In other words, there was nothing surprising about the UAE’s normalization of relations with Israel. The only question that remains is “Will it matter?” Even if every state in the world recognizes Israel, it is unlikely the Arab Muslim street will ever totally abandon the Palestinian cause. The UAE may be part of a diplomatic coup that will sustain its rising international status, but as long as Muslim populations themselves remain committed to the Palestinian cause it will not disappear. It remains to be seen whether the “Deal of the Century” can change that fact.
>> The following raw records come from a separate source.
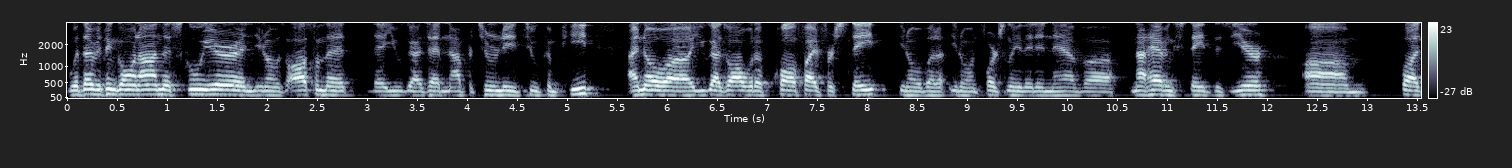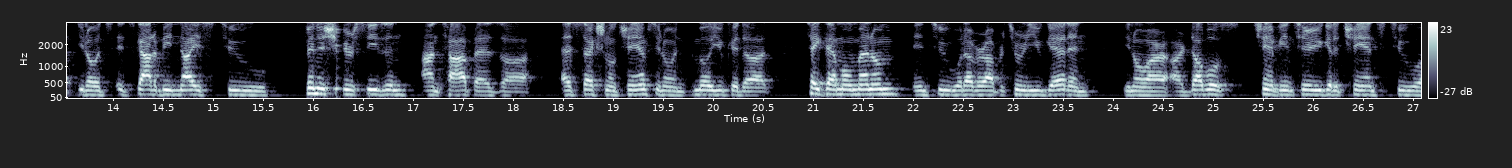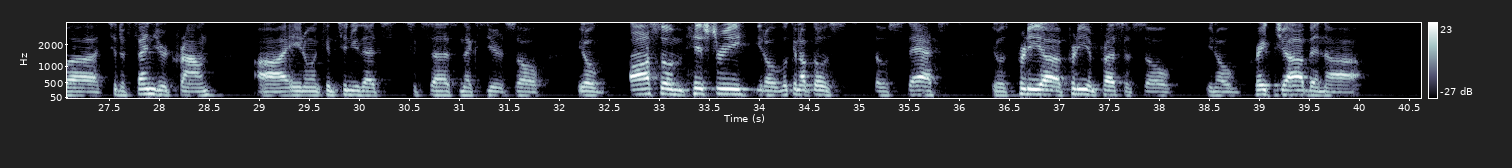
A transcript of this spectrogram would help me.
with everything going on this school year, and you know it was awesome that that you guys had an opportunity to compete. I know uh, you guys all would have qualified for state, you know, but you know unfortunately they didn't have uh, not having state this year. Um, but you know it's it's got to be nice to finish your season on top as uh, as sectional champs. You know, and Camilla, you could uh, take that momentum into whatever opportunity you get, and you know our, our doubles champions here you get a chance to uh, to defend your crown uh, you know and continue that success next year so you know awesome history you know looking up those those stats it was pretty uh, pretty impressive so you know great job and uh,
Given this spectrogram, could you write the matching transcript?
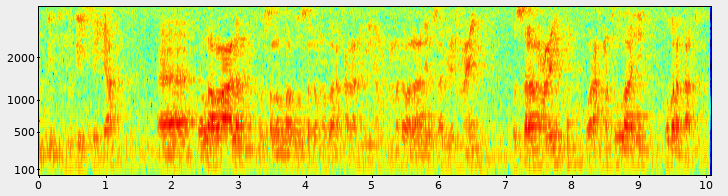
دبين تنقيسي أه والله أعلم وصلى الله وسلم وبارك على نبينا محمد وعلى آله وصحبه أجمعين والسلام عليكم ورحمة الله وبركاته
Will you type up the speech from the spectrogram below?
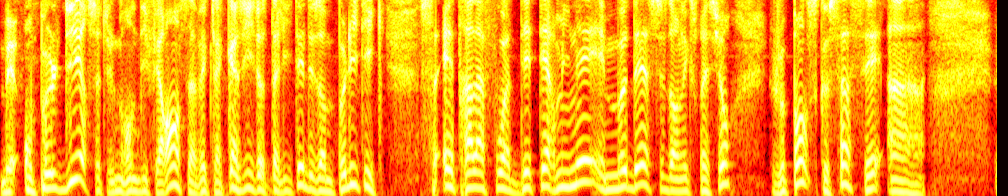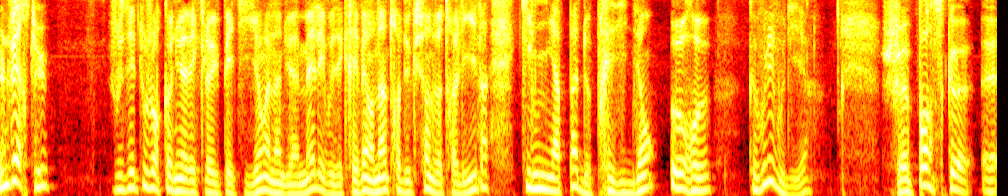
mais on peut le dire, c'est une grande différence avec la quasi-totalité des hommes politiques. Être à la fois déterminé et modeste dans l'expression, je pense que ça, c'est un, une vertu. Je vous ai toujours connu avec l'œil pétillant, Alain Duhamel, et vous écrivez en introduction de votre livre qu'il n'y a pas de président heureux. Que voulez-vous dire? Je pense que euh,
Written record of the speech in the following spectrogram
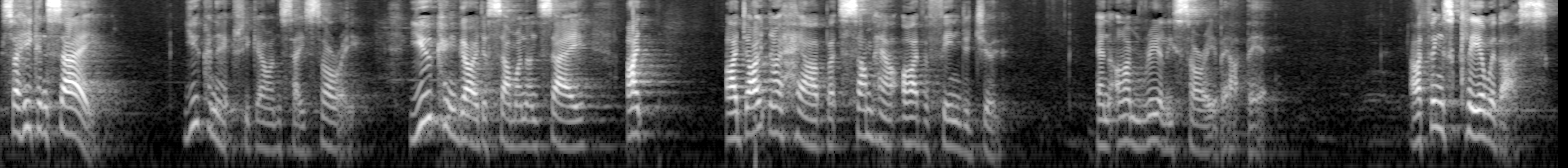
so He can say, you can actually go and say sorry. You can go to someone and say, I, I don't know how, but somehow I've offended you. And I'm really sorry about that. Are things clear with us?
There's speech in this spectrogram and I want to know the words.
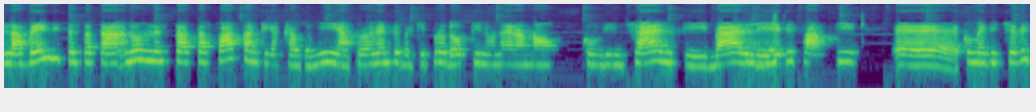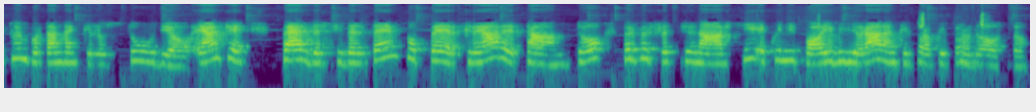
la vendita è stata, non è stata fatta anche a causa mia, probabilmente perché i prodotti non erano convincenti, belli mm-hmm. e di fatti, eh, come dicevi tu, è importante anche lo studio e anche perdersi del tempo per creare tanto, per perfezionarsi e quindi poi migliorare anche il proprio certo. prodotto.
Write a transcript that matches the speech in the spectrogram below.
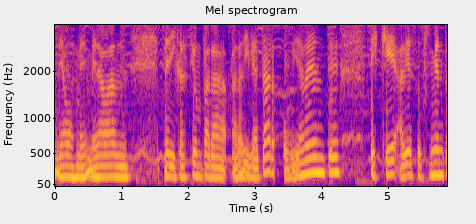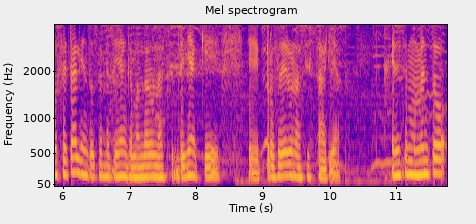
digamos, me, daban medicación para, dilatar, obviamente, es que había sufrimiento fetal y entonces me tenían que mandar una, tenía que eh, proceder a una cesárea en ese momento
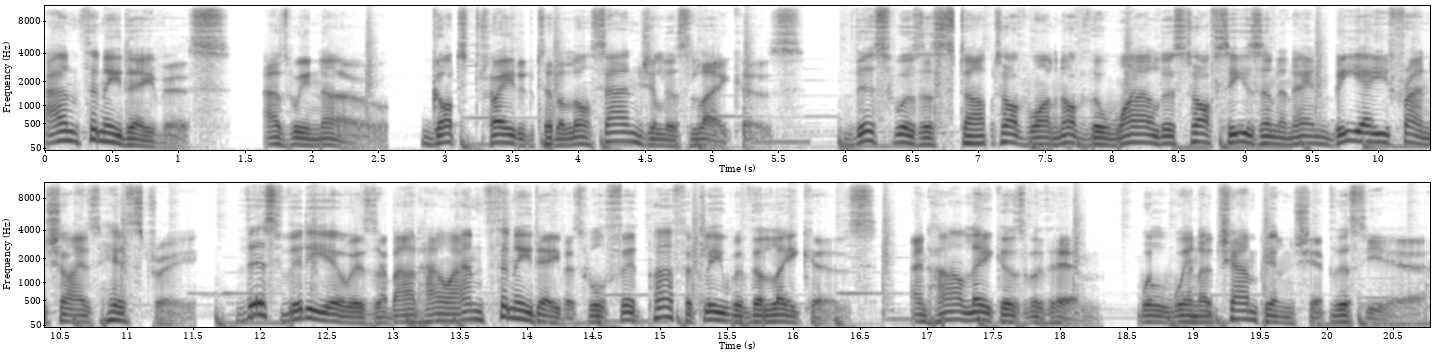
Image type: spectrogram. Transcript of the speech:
Anthony Davis, as we know, got traded to the Los Angeles Lakers. This was the start of one of the wildest offseason in NBA franchise history. This video is about how Anthony Davis will fit perfectly with the Lakers, and how Lakers with him will win a championship this year.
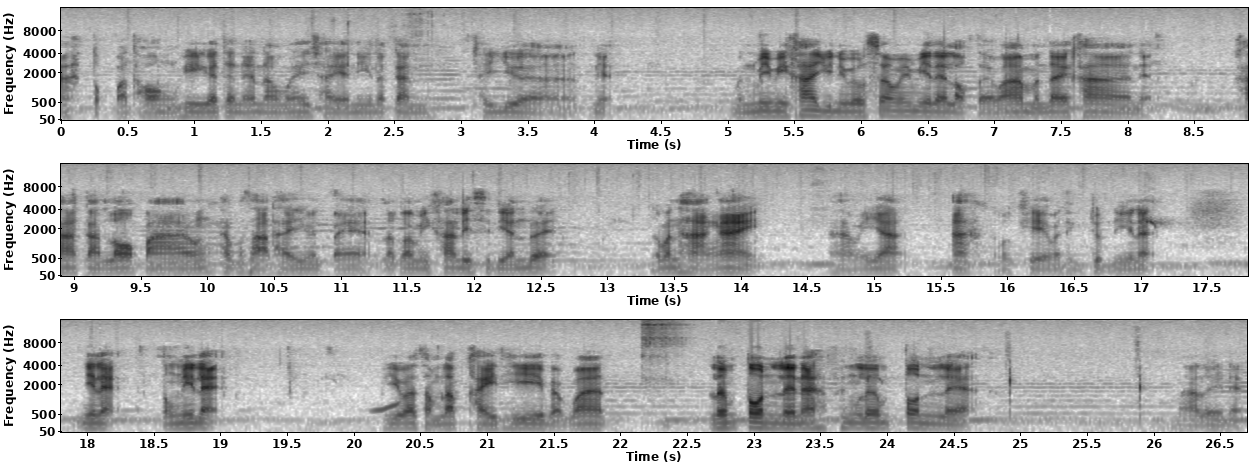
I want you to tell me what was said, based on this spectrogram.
อะตกปลาทองพี่ก็จะแนะนำว่าให้ใช้อันนี้และกันใช้เหยื่อเนี่ย มันไม่มีค่า universal ไม่มีอะไรหรอกแต่ว่ามันได้ค่าเนี่ย ค่าการล่อปลาถ้าภาษาไทยที่มันแปล แล้วก็มีค่า resilience ด้วย แล้วมันหาง่าย หาไม่ยาก อะ โอเค มาถึงจุดนี้แหละ นี่แหละ ตรงนี้แหละ พี่ว่าสำหรับใครที่แบบว่าเริ่มต้นเลยนะ เพิ่งเริ่มต้นเลยมาเลยเนี่ย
 As for the UAE’s regional ambitions, it still remains a small state. The UAE has effectively used the diplomatic tools at its disposal to become a regional power in the Persian Gulf region. But there is little precedent in history for small states outliving large empires. Many have affectionally called the UAE “Little Sparta” in recognition of its power. But while Sparta may have overcome Athens during the Peloponnesian War, it could never match the power of Macedon. While the UAE’s recognition of Israel may be significant, it is still a small state in a world of some 450 million Arabs and 1.7 billion Muslims. Can it really hope to become the political leader of an entire region in the international system, let alone a civilization?

Continue Reading

Publications

Latest

Trending